A: This is a really important decision to make because there are pros and cons to taking this approach. We use a tool called Gigya. It gives developers the access to integrate social sign in once and we get access to over 15 social networks, and their stats and a dashboard on the web that gives information about what social networks are users are using. There’s a variety of companies out there that have these sort of tools. Depending on the nature or your app and what you want to do, there are certain disadvantages to using a tool.
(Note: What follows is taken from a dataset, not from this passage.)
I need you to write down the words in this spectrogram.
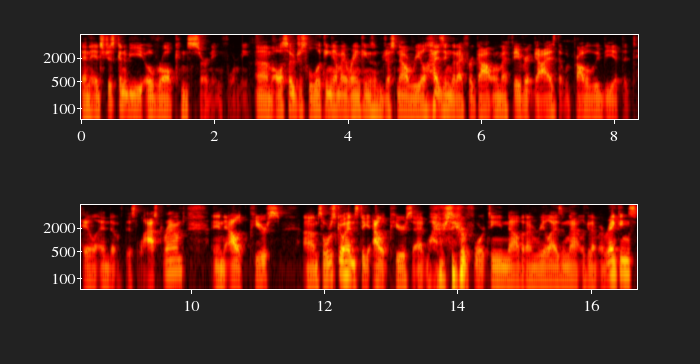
then it's just going to be overall concerning for me. Um, also, just looking at my rankings, I'm just now realizing that I forgot one of my favorite guys that would probably be at the tail end of this last round in Alec Pierce. Um, so we'll just go ahead and stick Alec Pierce at wide receiver 14 now that I'm realizing that, looking at my rankings.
As an example, when Facebook or Twitter releases a new version of their SDK you’re going to be a couple of steps behind in the chain because you’ve got to wait for your provider to update their SDK and test it before you finally get your hand on it. So if you really want to go deep with a given social network and your app fits really well with a given social network you may be better off just focusing your efforts on that one social network, and stay on top of all the features that they offer.

Q: How long did it take to integrate Gigya into your app?
A: For implementing and testing and you’re using a third –party SDK for social sign in; you’re looking at about 3-5 days of development.

Q: Why did you integrate social sharing into your app?

A: The mobile initiated social posts are one of the huge drivers back to our website. So that in turn creates more registered users and more activity in the site, which then generates more downloads of our apps. We use tools like Google Analytics therefore we know that a lot of the referral traffic is coming from Facebook and Twitter. When you form your social post you have to be thinking about what’s important to my business and what is important to the user.

So it really seems that if user acquisition is central to your business, then social integration is essential. If you’d like to listen to the whole podcast, we have it embedded above. You can also get the full transcript of the podcast at this link.